Citation: Afonso J, Rocha T, Nikolaidis PT, Clemente FM, Rosemann T and Knechtle B (2019) A Systematic Review of Meta-Analyses Comparing Periodized and Non-periodized Exercise Programs: Why We Should Go Back to Original Research. Front. Physiol. 10:1023. doi: 10.3389/fphys.2019.01023
Received: 22 March 2019; Accepted: 24 July 2019;
Published: 07 August 2019.
Edited by:François Billaut, Laval University, Canada
Reviewed by:Jason Moran, University of Essex, United Kingdom
Moritz Schumann, German Sport University Cologne, Germany
Copyright © 2019 Afonso, Rocha, Nikolaidis, Clemente, Rosemann and Knechtle. This is an open-access article distributed under the terms of the Creative Commons Attribution License (CC BY). The use, distribution or reproduction in other forums is permitted, provided the original author(s) and the copyright owner(s) are credited and that the original publication in this journal is cited, in accordance with accepted academic practice.
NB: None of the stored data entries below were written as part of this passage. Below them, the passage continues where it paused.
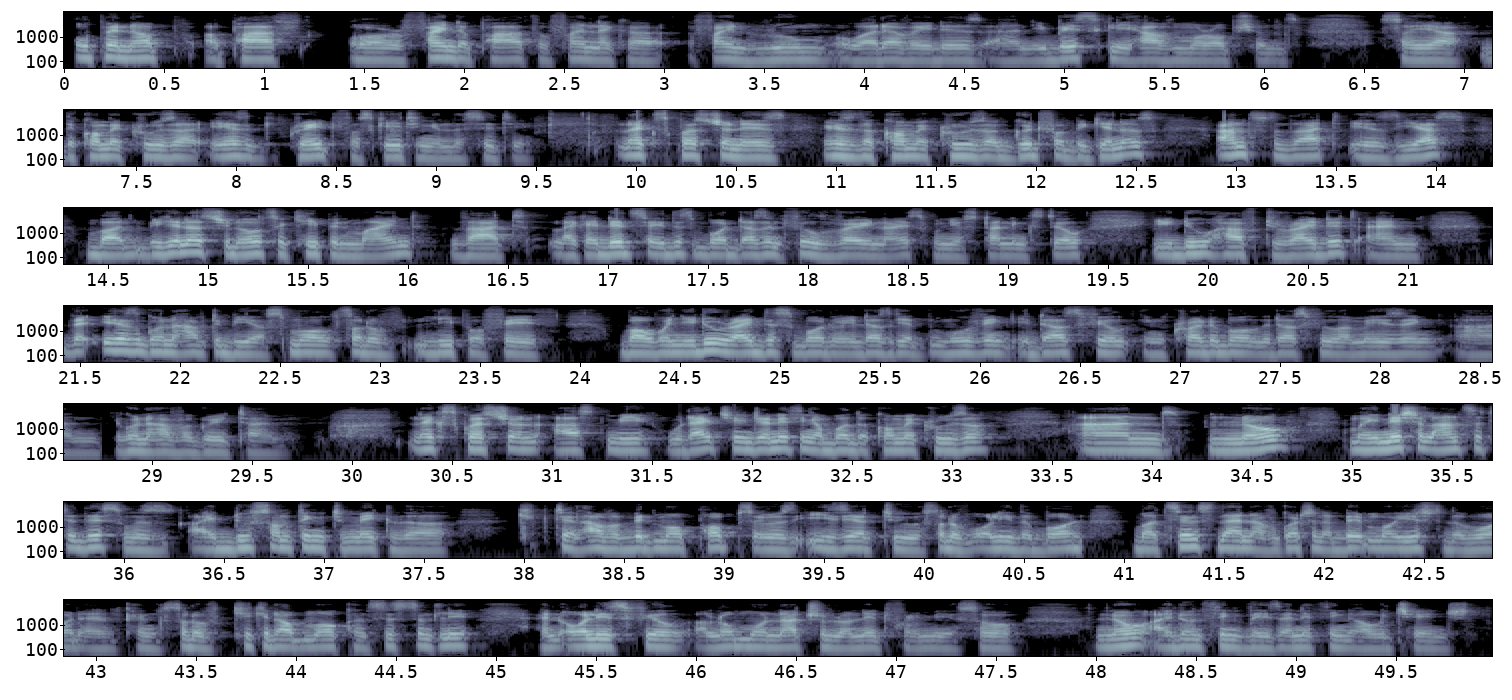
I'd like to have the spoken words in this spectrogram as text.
open up a path or find a path or find like a find room or whatever it is and you basically have more options. So yeah the comet cruiser is great for skating in the city. Next question is is the comet cruiser good for beginners? Answer to that is yes but beginners should also keep in mind that like i did say this board doesn't feel very nice when you're standing still. You do have to ride it and there is going to have to be a small sort of leap of faith. But when you do ride this board when it does get moving it does feel incredible it does feel amazing and you're going to have a great time next question asked me would i change anything about the comet cruiser? And no my initial answer to this was I'd do something to make the kicktail have a bit more pop so it was easier to sort of ollie the board. But since then i've gotten a bit more used to the board and can sort of kick it up more consistently and ollies feel a lot more natural on it for me. So no i don't think there's anything i would change.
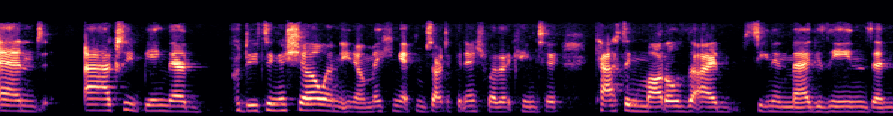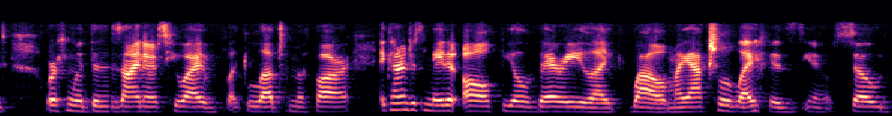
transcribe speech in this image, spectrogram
and actually being there producing a show and you know making it from start to finish whether it came to casting models that I'd seen in magazines and working with designers who I've like loved from afar it kind of just made it all feel very like wow my actual life is you know so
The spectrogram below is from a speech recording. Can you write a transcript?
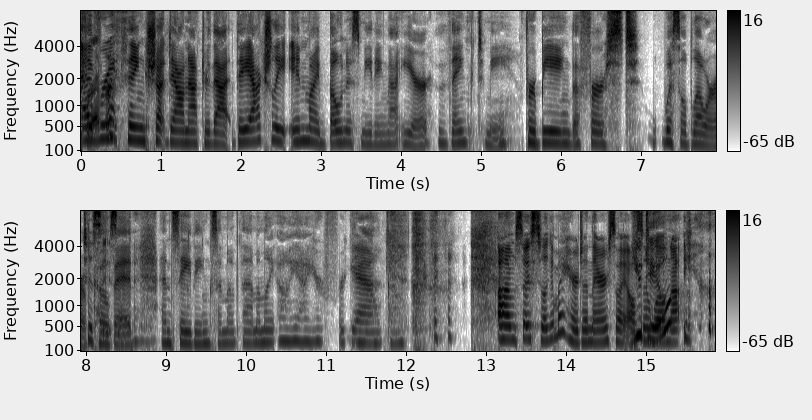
everything shut down after that. They actually in my bonus meeting that year thanked me for being the first whistleblower of To COVID and saving some of them. I'm like, oh yeah, you're freaking Yeah. welcome. Um, so I still get my hair done there. So I also do? will not.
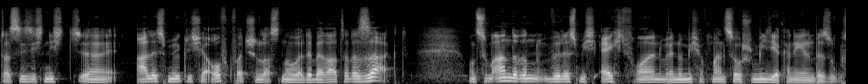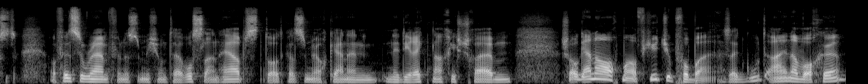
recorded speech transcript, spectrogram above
dass sie sich nicht äh, alles Mögliche aufquatschen lassen, nur weil der Berater das sagt. Und zum anderen würde es mich echt freuen, wenn du mich auf meinen Social Media Kanälen besuchst. Auf Instagram findest du mich unter Russland Herbst. Dort kannst du mir auch gerne eine Direktnachricht schreiben. Schau gerne auch mal auf YouTube vorbei. Seit gut einer Woche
No use, distribution or reproduction is permitted which does not comply with these terms.
*Correspondence: Beat Knechtle, firstname.lastname@example.org